* Action item:
What's needed: every entry, printed exactly, minus the images.

[Data for the task Boundary: Start]

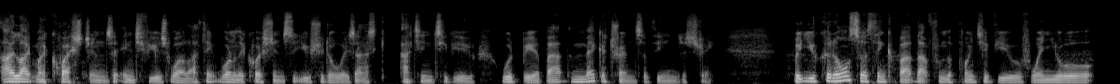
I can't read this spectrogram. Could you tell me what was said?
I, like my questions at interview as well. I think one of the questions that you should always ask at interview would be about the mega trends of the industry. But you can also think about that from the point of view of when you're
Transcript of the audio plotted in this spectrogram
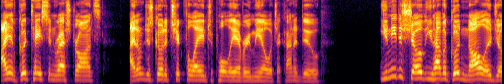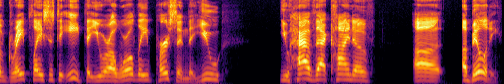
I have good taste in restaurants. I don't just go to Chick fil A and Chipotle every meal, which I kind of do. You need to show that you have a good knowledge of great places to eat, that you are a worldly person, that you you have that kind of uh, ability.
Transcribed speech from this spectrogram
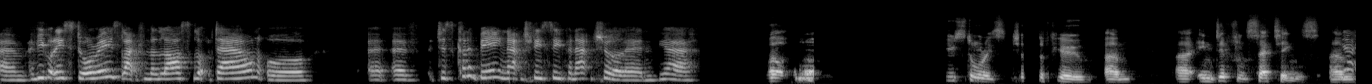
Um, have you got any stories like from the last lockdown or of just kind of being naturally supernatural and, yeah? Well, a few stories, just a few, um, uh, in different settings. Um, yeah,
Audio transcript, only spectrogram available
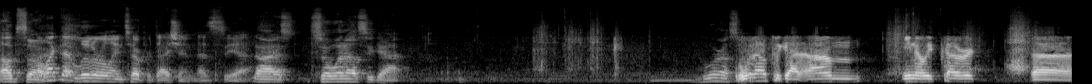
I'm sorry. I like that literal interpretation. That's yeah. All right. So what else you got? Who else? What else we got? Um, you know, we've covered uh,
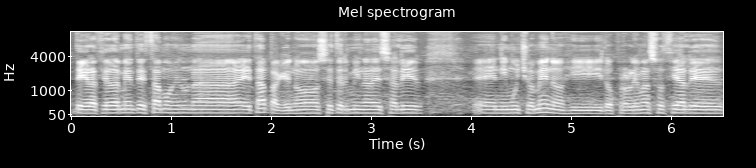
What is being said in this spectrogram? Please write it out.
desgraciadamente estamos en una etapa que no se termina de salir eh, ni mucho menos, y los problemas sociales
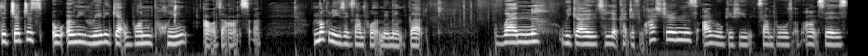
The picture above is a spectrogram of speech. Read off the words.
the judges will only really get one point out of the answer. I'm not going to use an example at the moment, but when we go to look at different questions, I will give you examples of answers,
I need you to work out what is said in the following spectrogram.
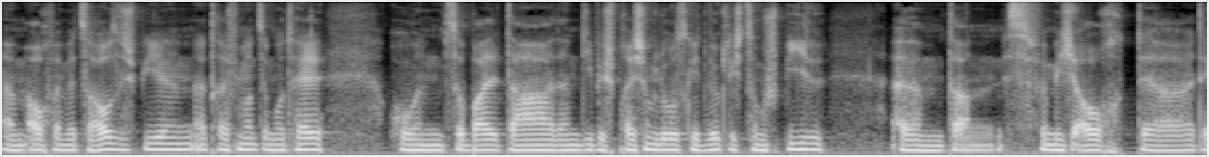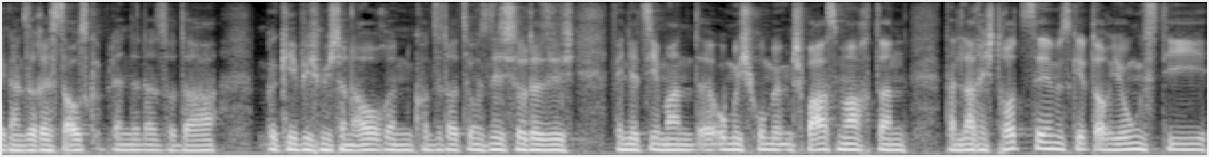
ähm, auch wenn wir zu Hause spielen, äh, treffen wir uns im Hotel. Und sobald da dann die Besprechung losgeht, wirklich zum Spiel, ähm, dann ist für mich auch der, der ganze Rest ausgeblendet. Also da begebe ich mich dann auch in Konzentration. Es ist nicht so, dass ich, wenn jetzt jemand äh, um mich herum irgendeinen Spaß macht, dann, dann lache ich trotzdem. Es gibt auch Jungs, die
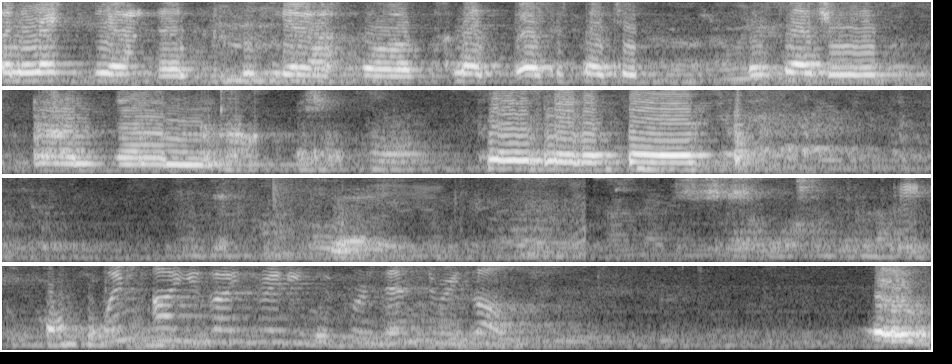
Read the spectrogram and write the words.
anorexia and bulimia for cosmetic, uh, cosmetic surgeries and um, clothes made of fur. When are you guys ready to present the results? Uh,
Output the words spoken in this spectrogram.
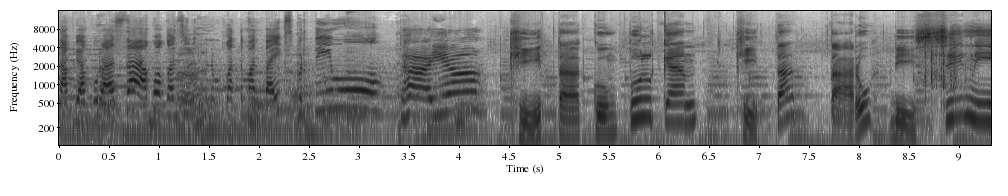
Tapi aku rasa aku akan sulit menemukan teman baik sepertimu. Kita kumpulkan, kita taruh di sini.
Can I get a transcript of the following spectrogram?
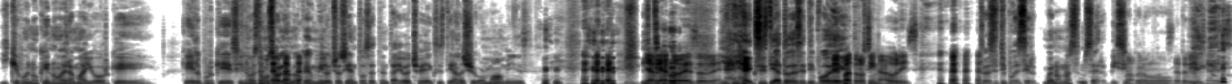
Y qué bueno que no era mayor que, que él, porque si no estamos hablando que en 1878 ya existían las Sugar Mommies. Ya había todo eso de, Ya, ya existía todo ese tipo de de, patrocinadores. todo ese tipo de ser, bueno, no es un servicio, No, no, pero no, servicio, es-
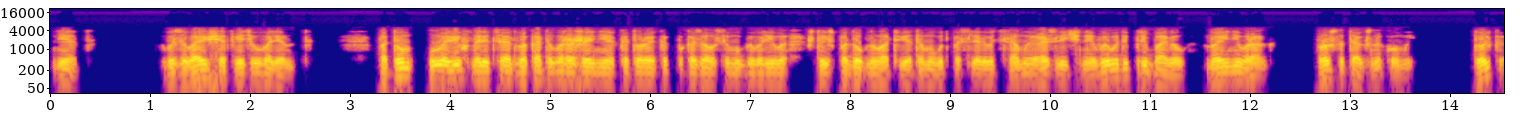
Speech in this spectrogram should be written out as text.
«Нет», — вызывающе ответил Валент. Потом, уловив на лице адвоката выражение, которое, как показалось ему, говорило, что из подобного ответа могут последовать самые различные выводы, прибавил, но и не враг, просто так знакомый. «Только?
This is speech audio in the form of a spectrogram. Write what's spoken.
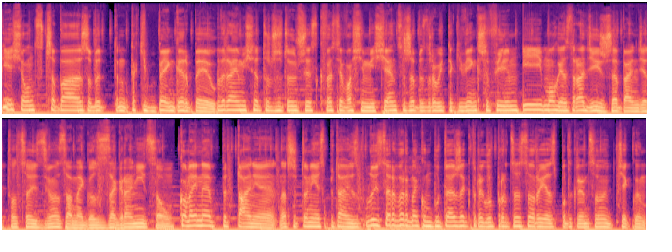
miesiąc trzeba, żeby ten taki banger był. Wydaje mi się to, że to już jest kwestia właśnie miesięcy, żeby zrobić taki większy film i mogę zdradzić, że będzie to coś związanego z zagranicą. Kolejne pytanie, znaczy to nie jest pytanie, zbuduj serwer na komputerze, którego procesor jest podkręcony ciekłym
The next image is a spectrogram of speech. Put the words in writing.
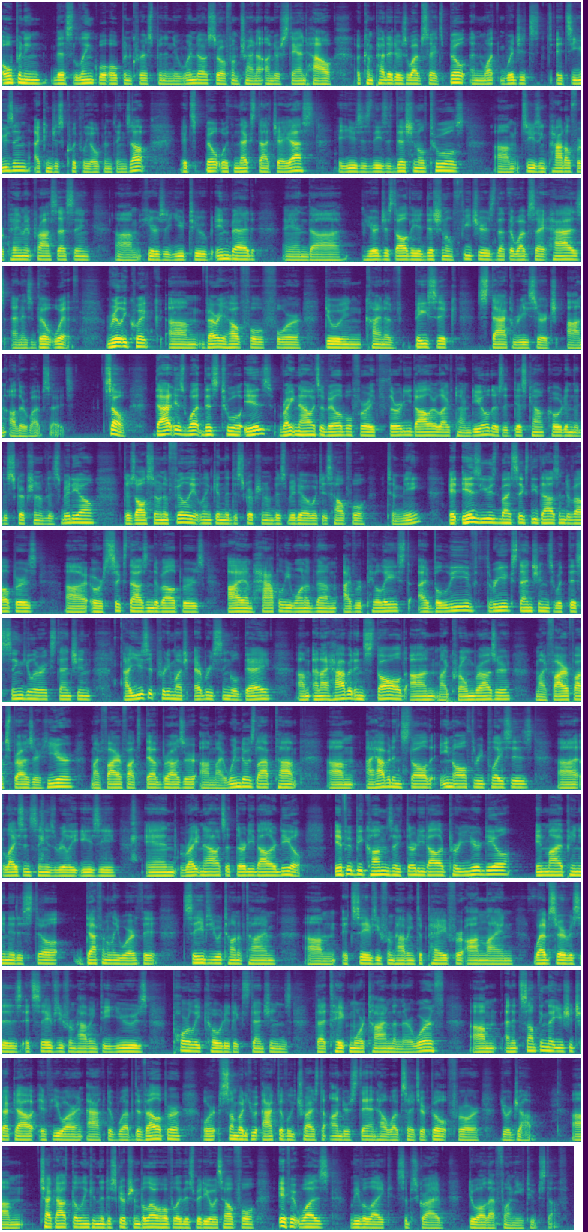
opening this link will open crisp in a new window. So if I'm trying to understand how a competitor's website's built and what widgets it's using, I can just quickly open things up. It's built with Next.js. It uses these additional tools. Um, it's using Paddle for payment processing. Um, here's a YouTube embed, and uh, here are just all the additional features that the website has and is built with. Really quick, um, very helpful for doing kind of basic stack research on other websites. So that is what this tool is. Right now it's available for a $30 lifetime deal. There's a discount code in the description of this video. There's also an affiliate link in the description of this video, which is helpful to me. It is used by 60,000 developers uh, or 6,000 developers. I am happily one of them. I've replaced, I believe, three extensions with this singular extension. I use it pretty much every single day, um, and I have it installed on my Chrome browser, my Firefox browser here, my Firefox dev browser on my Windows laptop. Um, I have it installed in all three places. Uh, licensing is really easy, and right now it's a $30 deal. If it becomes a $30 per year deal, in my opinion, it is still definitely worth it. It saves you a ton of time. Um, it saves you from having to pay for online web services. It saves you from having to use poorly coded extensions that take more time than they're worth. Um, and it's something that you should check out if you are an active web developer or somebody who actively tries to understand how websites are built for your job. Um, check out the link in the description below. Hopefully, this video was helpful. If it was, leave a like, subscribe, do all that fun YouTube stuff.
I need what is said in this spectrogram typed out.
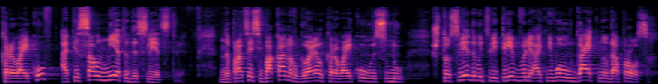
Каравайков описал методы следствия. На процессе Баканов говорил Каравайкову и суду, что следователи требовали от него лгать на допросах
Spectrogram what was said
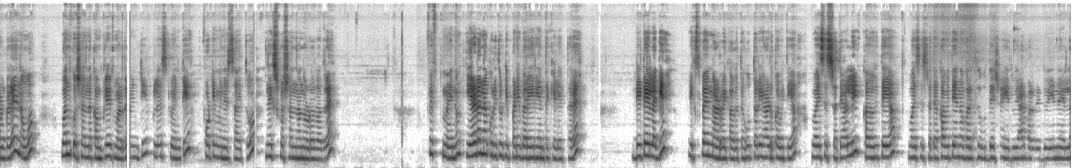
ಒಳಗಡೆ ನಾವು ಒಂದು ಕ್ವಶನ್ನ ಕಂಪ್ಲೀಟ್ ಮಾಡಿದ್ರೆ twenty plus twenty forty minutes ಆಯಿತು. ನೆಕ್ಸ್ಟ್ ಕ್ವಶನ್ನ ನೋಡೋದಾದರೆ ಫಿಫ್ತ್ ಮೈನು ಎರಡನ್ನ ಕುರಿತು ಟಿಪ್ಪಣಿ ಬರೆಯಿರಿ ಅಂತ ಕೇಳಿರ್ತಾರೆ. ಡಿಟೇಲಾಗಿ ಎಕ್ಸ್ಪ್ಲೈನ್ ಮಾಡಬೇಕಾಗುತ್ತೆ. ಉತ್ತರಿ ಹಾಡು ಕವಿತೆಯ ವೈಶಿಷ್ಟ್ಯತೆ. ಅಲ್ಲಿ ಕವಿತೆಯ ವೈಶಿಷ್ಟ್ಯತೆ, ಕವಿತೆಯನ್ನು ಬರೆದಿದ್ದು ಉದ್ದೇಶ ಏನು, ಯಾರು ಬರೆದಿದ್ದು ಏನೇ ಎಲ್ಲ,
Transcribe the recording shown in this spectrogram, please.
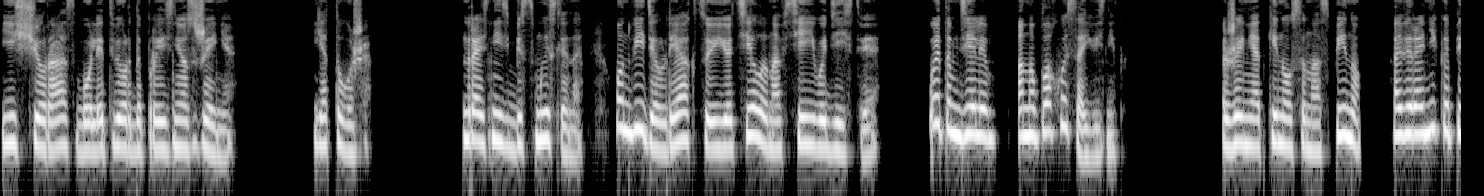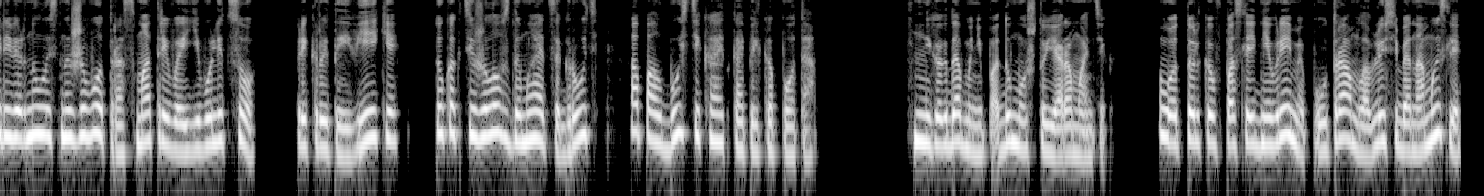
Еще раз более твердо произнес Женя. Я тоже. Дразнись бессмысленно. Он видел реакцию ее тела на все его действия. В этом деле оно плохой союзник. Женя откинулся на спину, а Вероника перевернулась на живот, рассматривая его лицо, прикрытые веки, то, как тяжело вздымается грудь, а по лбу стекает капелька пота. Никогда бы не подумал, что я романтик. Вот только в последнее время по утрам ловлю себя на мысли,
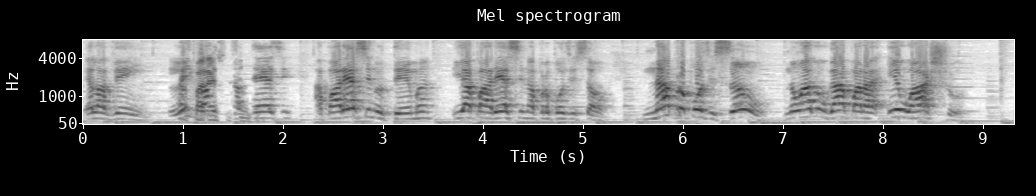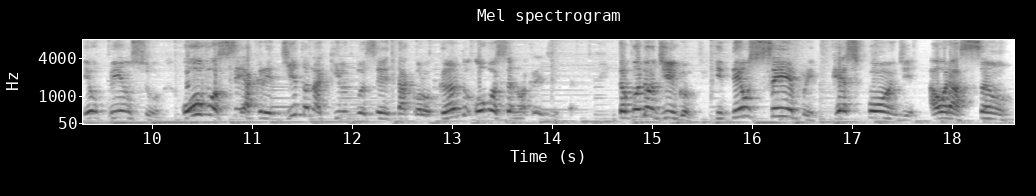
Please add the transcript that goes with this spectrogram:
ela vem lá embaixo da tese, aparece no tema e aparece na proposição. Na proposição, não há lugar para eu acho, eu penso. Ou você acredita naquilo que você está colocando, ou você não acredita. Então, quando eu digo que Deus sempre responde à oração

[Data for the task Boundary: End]

* Result of this exercise:
I can't read this spectrogram. Could you tell me what was said?
I, like my questions at interview as well. I think one of the questions that you should always ask at interview would be about the mega trends of the industry. But you can also think about that from the point of view of when you're
Transcript of the audio plotted in this spectrogram
I have good taste in restaurants. I don't just go to Chick fil A and Chipotle every meal, which I kind of do. You need to show that you have a good knowledge of great places to eat, that you are a worldly person, that you you have that kind of uh, ability.
Transcribed speech from this spectrogram
Um, have you got any stories like from the last lockdown or of just kind of being naturally supernatural and, yeah? Well, a few stories, just a few, um, uh, in different settings. Um, yeah,
Audio transcript, only spectrogram available
I'm sorry. I like that literal interpretation. That's yeah. All right. So what else you got? Who else? What else we got? Um, you know, we've covered uh,
What is being said in this spectrogram? Please write it out.
desgraciadamente estamos en una etapa que no se termina de salir eh, ni mucho menos, y los problemas sociales
The picture above is a spectrogram of speech. Read off the words.
the judges will only really get one point out of the answer. I'm not going to use an example at the moment, but when we go to look at different questions, I will give you examples of answers,
I need you to work out what is said in the following spectrogram.
ähm, auch wenn wir zu Hause spielen, äh, treffen wir uns im Hotel. Und sobald da dann die Besprechung losgeht, wirklich zum Spiel, ähm, dann ist für mich auch der, der ganze Rest ausgeblendet. Also da begebe ich mich dann auch in Konzentration. Es ist nicht so, dass ich, wenn jetzt jemand äh, um mich herum irgendeinen Spaß macht, dann, dann lache ich trotzdem. Es gibt auch Jungs, die
Read the spectrogram and write the words.
anorexia and bulimia for cosmetic, uh, cosmetic surgeries and um, clothes made of fur. When are you guys ready to present the results? Uh,
Output the words spoken in this spectrogram.
Tapi aku rasa aku akan sulit menemukan teman baik sepertimu. Kita kumpulkan, kita taruh di sini.
Can I get a transcript of the following spectrogram?
Y qué bueno que no era mayor que, que él, porque si no estamos hablando que en 1878 ya existían las Sugar Mommies. Ya había todo eso de, Ya, ya existía todo ese tipo de de, patrocinadores. todo ese tipo de ser, bueno, no es un servicio, No, no, pero no, servicio, es-
Speech in this spectrogram should be written out as text.
«Нет», — вызывающе ответил Валент. Потом, уловив на лице адвоката выражение, которое, как показалось ему, говорило, что из подобного ответа могут последовать самые различные выводы, прибавил, но и не враг, просто так знакомый. «Только?
This is speech audio in the form of a spectrogram. Write what's spoken.
miesiąc trzeba, żeby ten taki banger był. Wydaje mi się to, że to już jest kwestia właśnie miesięcy, żeby zrobić taki większy film i mogę zdradzić, że będzie to coś związanego z zagranicą. Kolejne pytanie, znaczy to nie jest pytanie, zbuduj serwer na komputerze, którego procesor jest podkręcony ciekłym
The next image is a spectrogram of speech. Put the words in writing.
opening this link will open crisp in a new window. So if I'm trying to understand how a competitor's website's built and what widgets it's using, I can just quickly open things up. It's built with Next.js. It uses these additional tools. Um, it's using Paddle for payment processing. Um, here's a YouTube embed, and uh, here are just all the additional features that the website has and is built with. Really quick, um, very helpful for doing kind of basic stack research on other websites. So that is what this tool is. Right now it's available for a $30 lifetime deal. There's a discount code in the description of this video. There's also an affiliate link in the description of this video, which is helpful to me. It is used by 60,000 developers uh, or 6,000 developers. I am happily one of them. I've replaced, I believe, three extensions with this singular extension. I use it pretty much every single day, um, and I have it installed on my Chrome browser, my Firefox browser here, my Firefox dev browser on my Windows laptop. Um, I have it installed in all three places. Uh, licensing is really easy, and right now it's a $30 deal. If it becomes a $30 per year deal, in my opinion, it is still definitely worth it. It saves you a ton of time. Um, it saves you from having to pay for online web services. It saves you from having to use poorly coded extensions that take more time than they're worth. Um, and it's something that you should check out if you are an active web developer or somebody who actively tries to understand how websites are built for your job. Um, check out the link in the description below. Hopefully, this video was helpful. If it was, leave a like, subscribe, do all that fun YouTube stuff.
I need what is said in this spectrogram typed out.
Каравайков описал методы следствия. На процессе Баканов говорил Каравайкову и суду, что следователи требовали от него лгать на допросах
Spectrogram what was said
ಒಳಗಡೆ ನಾವು ಒಂದು ಕ್ವಶನ್ನ ಕಂಪ್ಲೀಟ್ ಮಾಡಿದ್ರೆ twenty plus twenty forty minutes ಆಯಿತು. ನೆಕ್ಸ್ಟ್ ಕ್ವಶನ್ನ ನೋಡೋದಾದರೆ ಫಿಫ್ತ್ ಮೈನು ಎರಡನ್ನ ಕುರಿತು ಟಿಪ್ಪಣಿ ಬರೆಯಿರಿ ಅಂತ ಕೇಳಿರ್ತಾರೆ. ಡಿಟೇಲಾಗಿ ಎಕ್ಸ್ಪ್ಲೈನ್ ಮಾಡಬೇಕಾಗುತ್ತೆ. ಉತ್ತರಿ ಹಾಡು ಕವಿತೆಯ ವೈಶಿಷ್ಟ್ಯತೆ. ಅಲ್ಲಿ ಕವಿತೆಯ ವೈಶಿಷ್ಟ್ಯತೆ, ಕವಿತೆಯನ್ನು ಬರೆದಿದ್ದು ಉದ್ದೇಶ ಏನು, ಯಾರು ಬರೆದಿದ್ದು ಏನೇ ಎಲ್ಲ,
Transcribe the recording shown in this spectrogram, please.
Еще раз более твердо произнес Женя. Я тоже. Дразнись бессмысленно. Он видел реакцию ее тела на все его действия. В этом деле оно плохой союзник. Женя откинулся на спину, а Вероника перевернулась на живот, рассматривая его лицо, прикрытые веки, то, как тяжело вздымается грудь, а по лбу стекает капелька пота. Никогда бы не подумал, что я романтик. Вот только в последнее время по утрам ловлю себя на мысли,
Please add the transcript that goes with this spectrogram:
ela vem lá embaixo da tese, aparece no tema e aparece na proposição. Na proposição, não há lugar para eu acho, eu penso. Ou você acredita naquilo que você está colocando, ou você não acredita. Então, quando eu digo que Deus sempre responde à oração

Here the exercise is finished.